In landscape photos, the sky is usually very important. Most landscapes have either a dominant foreground or sky; if they are not there, the photo may seem boring.
If the sky is rather monotonous, like a bright blue sky or a gloomy grey sky, do not let that dominate the picture and place the horizon at least in the top third of the image, but be careful that the foreground stays interesting.
On the other hand, when the sky is full of drama and interesting cloud formations and colours are available, give it room. It can be fun and exciting to place the horizon much lower.
Use of filters
Post-processing can also significantly improve the sky, but filters should undoubtedly be considered to add colour and contrast. ND grad filters will also help balance the picture’s dynamic range. Polarisers will intensify the blues. I will come back later to the dynamic range and the use of filters in another post.
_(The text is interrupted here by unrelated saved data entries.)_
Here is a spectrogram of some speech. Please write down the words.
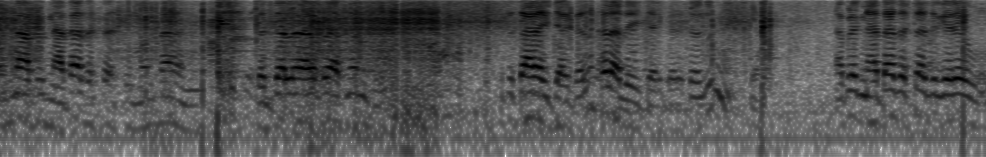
મનના આપણે જ્ઞાતા દ્રષ્ટા છે મનના સંચાલન આપણે નથી. તો સારા વિચાર કરે ખરાબ વિચાર કરે સમજુ ને? આપણે જ્ઞાતા દસતા તરીકે રહેવું.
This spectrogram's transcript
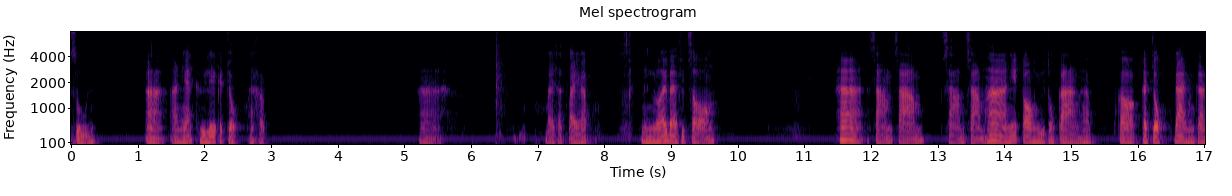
200 อ่า อันนี้คือเลขกระจกนะครับ อ่า ใบถัดไปครับ100แบบ12 5 3 3 3 3 5นี้ตองอยู่ตรงกลางนะครับ ก็กระจกได้เหมือนกัน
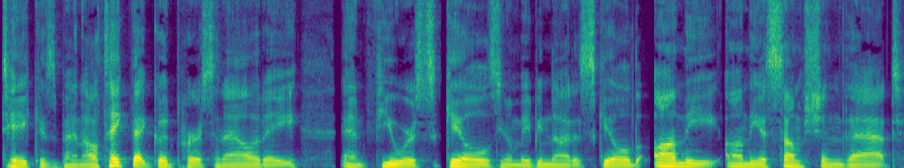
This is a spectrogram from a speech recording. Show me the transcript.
take has been i'll take that good personality and fewer skills you know maybe not as skilled on the on the assumption that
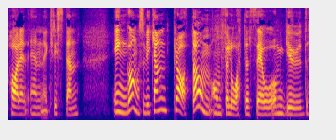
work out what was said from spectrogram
har en, en kristen ingång. Så vi kan prata om, om förlåtelse och om Gud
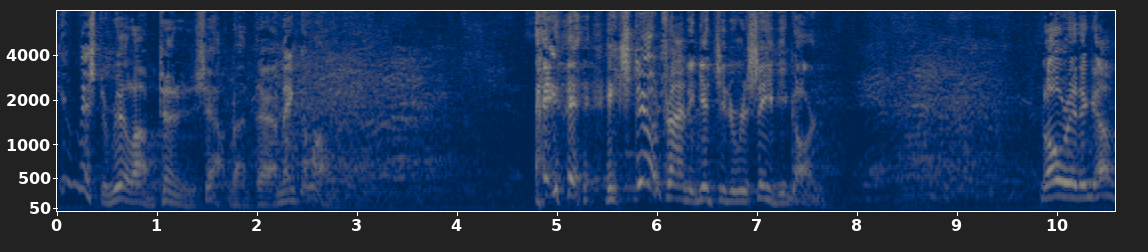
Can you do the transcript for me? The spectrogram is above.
You missed a real opportunity to shout right there. I mean, come on. Amen. He's still trying to get you to receive your garden. Glory to God.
In post-processing levelling, a horizon in Photoshop or Lightroom is not too difficult. Still, ensuring the horizon runs horizontally when creating the image is always much better. A tilting horizon is highly distracting and takes away from the image. Especially in seascapes, one should avoid that the ocean looks like it’s going to pour off to one side of the photo unless it is part of the dynamic set-up for a certain sailing scene.
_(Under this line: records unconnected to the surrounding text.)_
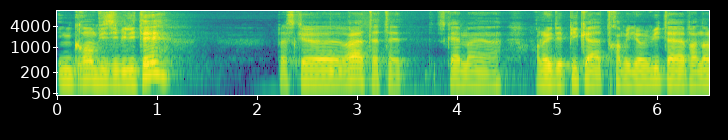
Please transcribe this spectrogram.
une grande visibilité. Parce que mm. voilà, t'as c'est quand même, euh, on a eu des pics à 3 millions 8 euh, pendant,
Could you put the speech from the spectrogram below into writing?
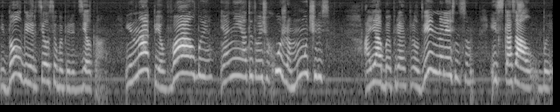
и долго вертелся бы перед зеркалом, и напевал бы, и они от этого еще хуже мучились. А я бы приоткрыл дверь на лестницу и сказал бы,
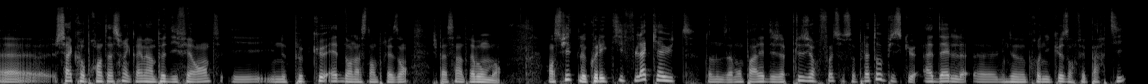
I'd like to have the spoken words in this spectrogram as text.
Euh, chaque représentation est quand même un peu différente, et il ne peut que être dans l'instant présent. J'ai passé un très bon moment. Ensuite, le collectif La Cahute, dont nous avons parlé déjà plusieurs fois sur ce plateau, puisque Adèle, euh, l'une de nos chroniqueuses, en fait partie.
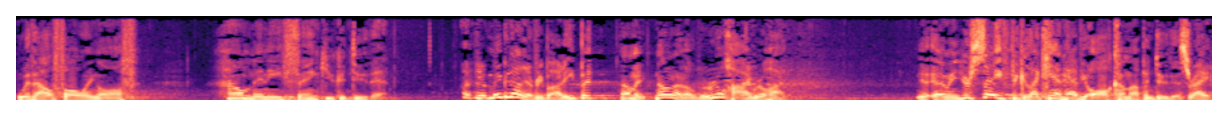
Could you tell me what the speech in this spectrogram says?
without falling off? How many think you could do that? Uh, maybe not everybody, but how many? No, no, no. Real high, real high. I mean, you're safe because I can't have you all come up and do this, right?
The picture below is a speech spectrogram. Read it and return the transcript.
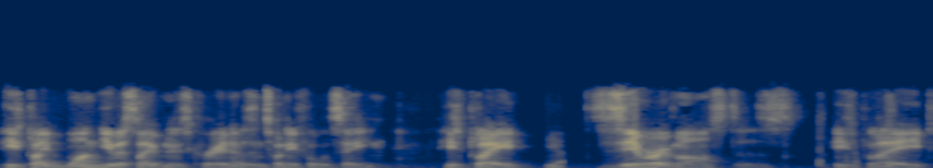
he's played one US Open in his career, and it was in 2014. He's played yeah. zero Masters. He's played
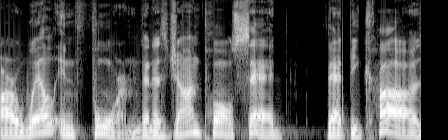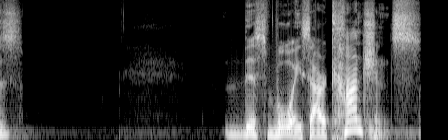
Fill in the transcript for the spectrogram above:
are well informed. And as John Paul said, that because this voice, our conscience,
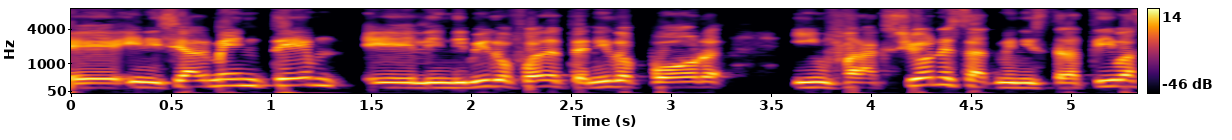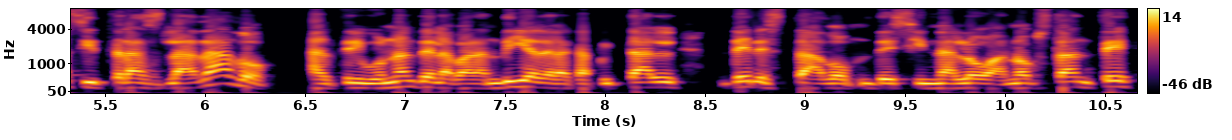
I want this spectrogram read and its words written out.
Eh, inicialmente, el individuo fue detenido por infracciones administrativas y trasladado al Tribunal de la Barandilla de la capital del estado de Sinaloa. No obstante,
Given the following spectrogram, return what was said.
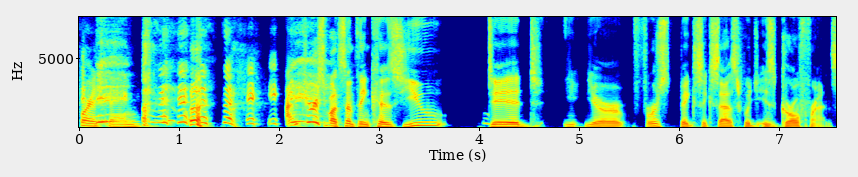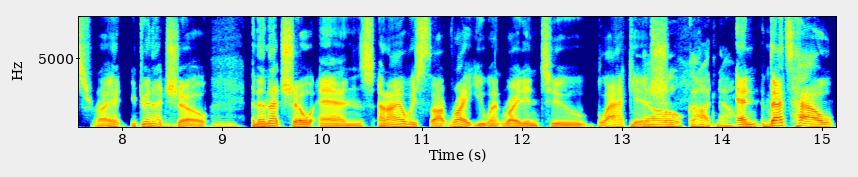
Poor thing. I'm curious about something because you did your first big success, which is Girlfriends, right? You're doing that Mhm. show, Mhm. and then that show ends, and I always thought, right, you went right into Blackish, No, God, no. and that's how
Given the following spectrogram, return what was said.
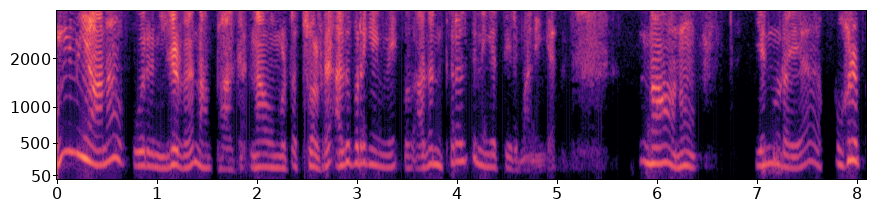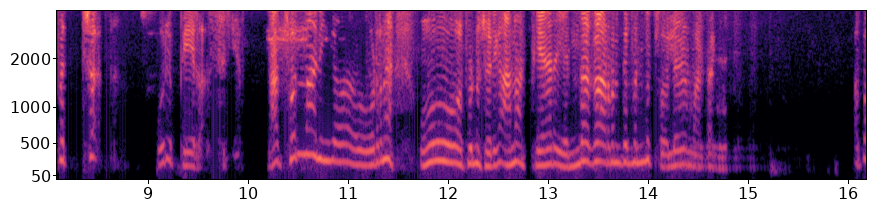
உண்மையான ஒரு நிகழ்வை நான் பார்க்க நான் உங்கள்கிட்ட சொல்றேன். அது பிறகு அதன் பிறகு நீங்க தீர்மானிங்க. நானும் என்னுடைய புகழ்பெற்ற ஒரு பேராசிரியர். நான் சொன்னா நீங்க உடனே ஓ அப்படின்னு சொல்லி ஆனா பேர எந்த காரணத்தையும் சொல்லவே மாட்டாங்க. அப்ப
When it comes to composition, the most natural place for the horizon on one of the third lines (above or below) is better than right in the middle. But of course, there are always occasions where symmetry with the horizon right in the middle can contribute to a serene image. A centred horizon usually works very well in the case of reflections as, by default, the composition is easily balanced.
There are occasions where the horizon can be left out totally. When no horizon is visible, one usually speaks of a closed landscape. Creating a feeling of depth can be a bit more difficult for closed landscapes, but it is certainly not impossible.
In future blogs, I will develop several of these topics. So keep reading, and please let me know your feelings about the rules and breaking the rules.
The landscape photo Guy